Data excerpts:
━━━━━━

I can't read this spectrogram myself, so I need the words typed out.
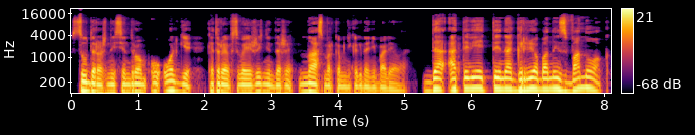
Судорожный синдром у Ольги, которая в своей жизни даже насморком никогда не болела. «Да ответь ты на гребаный звонок!»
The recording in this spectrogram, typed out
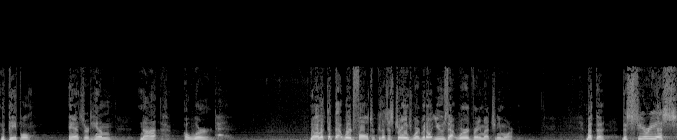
The people answered him not a word. Now, I looked up that word falter because that's a strange word. We don't use that word very much anymore. But the, the serious,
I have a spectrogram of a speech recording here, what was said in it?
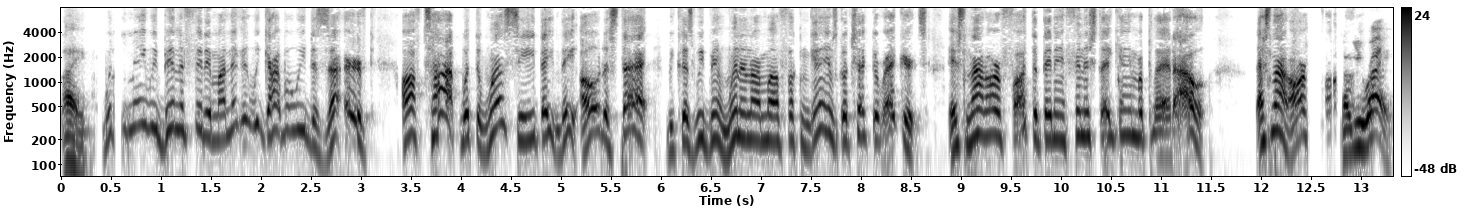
Like, What you mean we benefited, my nigga? We got what we deserved off top with the one seed. They they owed us that because we've been winning our motherfucking games. Go check the records. It's not our fault that they didn't finish their game or play it out. That's not our fault. no, you right.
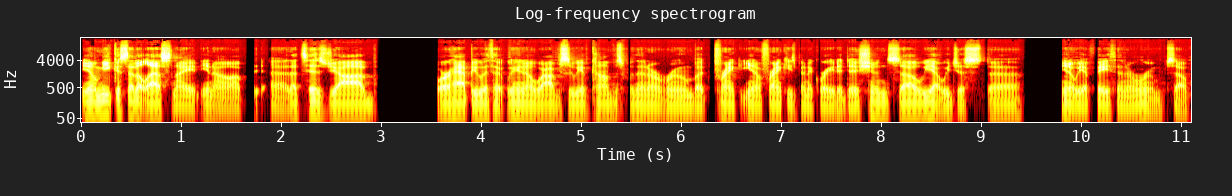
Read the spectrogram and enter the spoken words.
you know, Mika said it last night. You know, uh, that's his job. We're happy with it. You know, obviously we have confidence within our room, but Frank, you know, Frankie's been a great addition. So yeah, we just uh, you know we have faith in our room. So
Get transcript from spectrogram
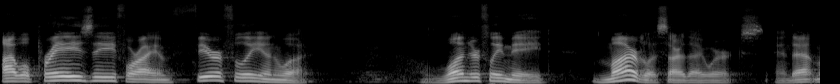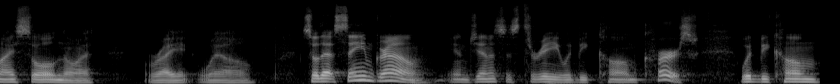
I will praise thee, for I am fearfully and what? Wonderfully made. Marvelous are thy works, and that my soul knoweth right well. So that same ground in Genesis 3 would become cursed, would become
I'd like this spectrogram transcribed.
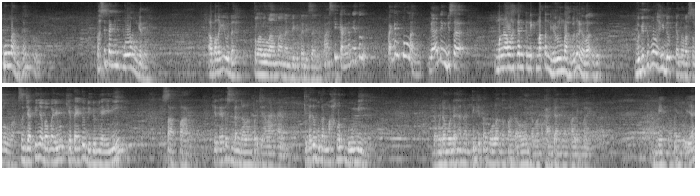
Pulang kan? Pasti pengen pulang gitu. Apalagi udah terlalu lama nanti kita di sana. Pasti kangennya tuh pengen pulang. Gak ada yang bisa mengalahkan kenikmatan di rumah, bener nggak Pak? Begitu pula hidup kata Rasulullah. Sejatinya Bapak Ibu kita itu di dunia ini safar. Kita itu sedang dalam perjalanan. Kita itu bukan makhluk bumi. Dan mudah-mudahan nanti kita pulang kepada Allah dalam keadaan yang paling baik. Amin Bapak Ibu ya.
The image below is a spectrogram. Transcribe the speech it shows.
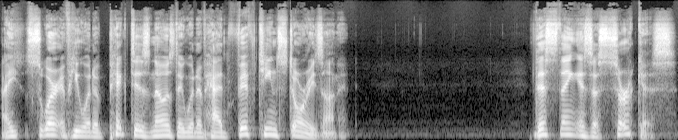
I swear, if he would have picked his nose, they would have had 15 stories on it. This thing is a circus.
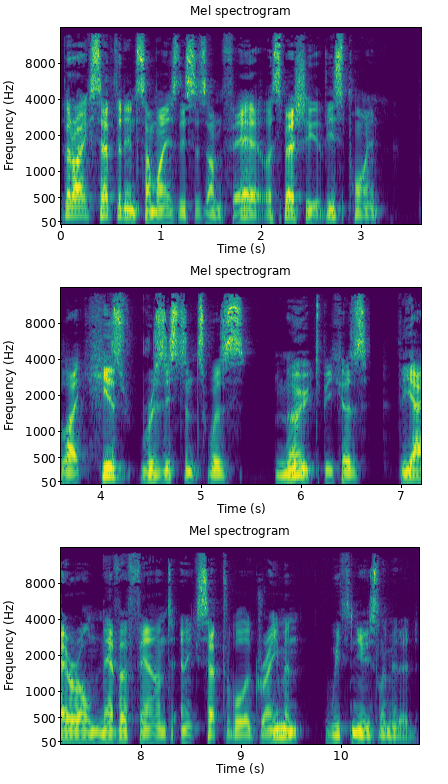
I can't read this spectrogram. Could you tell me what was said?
But I accept that in some ways this is unfair, especially at this point. Like his resistance was moot because the ARL never found an acceptable agreement with News Limited.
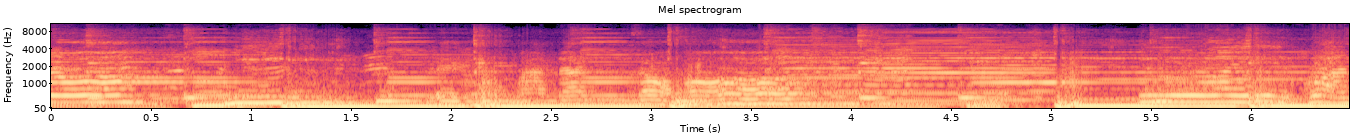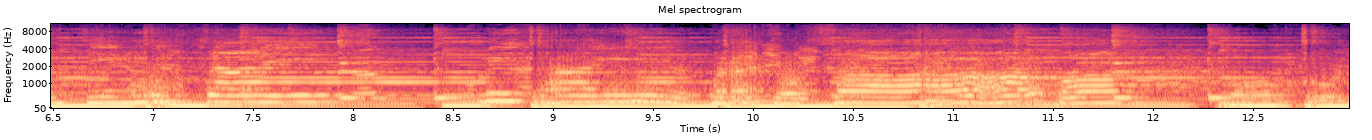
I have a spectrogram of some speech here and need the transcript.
นองที่เพลงมานั้นนอด้วยความจริงใจ ไม่ใช่ประจบสอบขอบคุณ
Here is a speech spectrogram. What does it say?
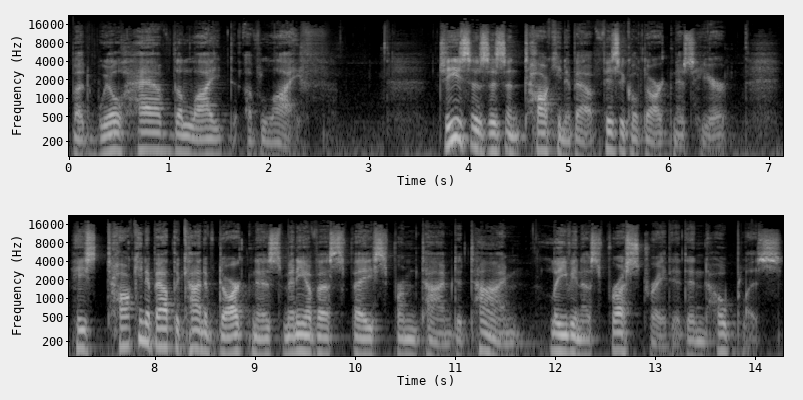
but will have the light of life. Jesus isn't talking about physical darkness here. He's talking about the kind of darkness many of us face from time to time, leaving us frustrated and hopeless.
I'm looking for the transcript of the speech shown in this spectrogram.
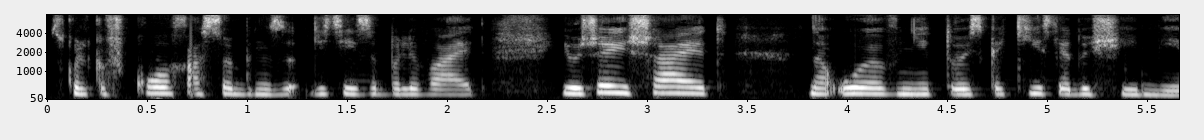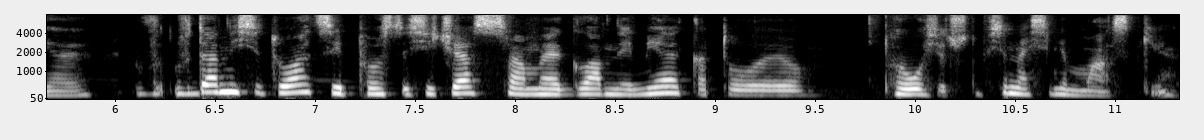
сколько в школах особенно детей заболевает, и уже решает на уровне, то есть какие следующие меры. В, в данной ситуации просто сейчас самая главная мера, которую просят, чтобы все носили маски.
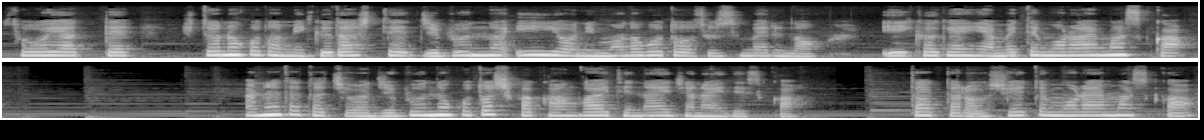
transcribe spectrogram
そうやって人のこと見下して自分のいいように物事を進めるのいい加減やめてもらえますか？あなたたちは自分のことしか考えてないじゃないですか。だったら教えてもらえますか？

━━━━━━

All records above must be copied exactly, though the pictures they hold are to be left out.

Written solution:
I can't read this spectrogram myself, so I need the words typed out.
Судорожный синдром у Ольги, которая в своей жизни даже насморком никогда не болела. «Да ответь ты на гребаный звонок!»
The recording in this spectrogram, typed out
The people answered him not a word. Now, I looked up that word falter because that's a strange word. We don't use that word very much anymore. But the, the serious,
I have a spectrogram of a speech recording here, what was said in it?
Like, What you mean we benefited, my nigga? We got what we deserved off top with the one seed. They they owed us that because we've been winning our motherfucking games. Go check the records. It's not our fault that they didn't finish their game or play it out. That's not our fault. no, you right.
Read the spectrogram and enter the spoken words.
you know, Mika said it last night. You know, uh, that's his job. We're happy with it. You know, obviously we have confidence within our room, but Frank, you know, Frankie's been a great addition. So yeah, we just uh, you know we have faith in our room. So
Get transcript from spectrogram
I will praise thee, for I am fearfully and what? Wonderfully made. Marvelous are thy works, and that my soul knoweth right well. So that same ground in Genesis 3 would become cursed, would become
I'd like this spectrogram transcribed.
Pulang kan? Pasti pengen pulang gitu. Apalagi udah terlalu lama nanti kita di sana. Pasti kangennya tuh pengen pulang. Gak ada yang bisa mengalahkan kenikmatan di rumah, bener nggak Pak? Begitu pula hidup kata Rasulullah. Sejatinya Bapak Ibu kita itu di dunia ini safar. Kita itu sedang dalam perjalanan. Kita itu bukan makhluk bumi. Dan mudah-mudahan nanti kita pulang kepada Allah dalam keadaan yang paling baik. Amin Bapak Ibu ya.
The image below is a spectrogram. Transcribe the speech it shows.
I swear, if he would have picked his nose, they would have had 15 stories on it. This thing is a circus.
I can't read this spectrogram. Could you tell me what was said?
But I accept that in some ways this is unfair, especially at this point. Like his resistance was moot because the ARL never found an acceptable agreement with News Limited.
I have a spectrogram of some speech here and need the transcript.
นองที่เพลงมานั้นนอด้วยความจริงใจ ไม่ใช่ประจบสอบขอบคุณ
Here is a speech spectrogram. What does it say?
but will have the light of life. Jesus isn't talking about physical darkness here. He's talking about the kind of darkness many of us face from time to time, leaving us frustrated and hopeless.
I'm looking for the transcript of the speech shown in this spectrogram.
сколько в школах особенно детей заболевает, и уже решает на уровне, то есть какие следующие меры. В, в данной ситуации просто сейчас самая главная мера, которую просят, чтобы все носили маски.
transcribe spectrogram
そうやって人のこと見下して自分のいいように物事を進めるのいい加減やめてもらえますか？あなたたちは自分のことしか考えてないじゃないですか。だったら教えてもらえますか？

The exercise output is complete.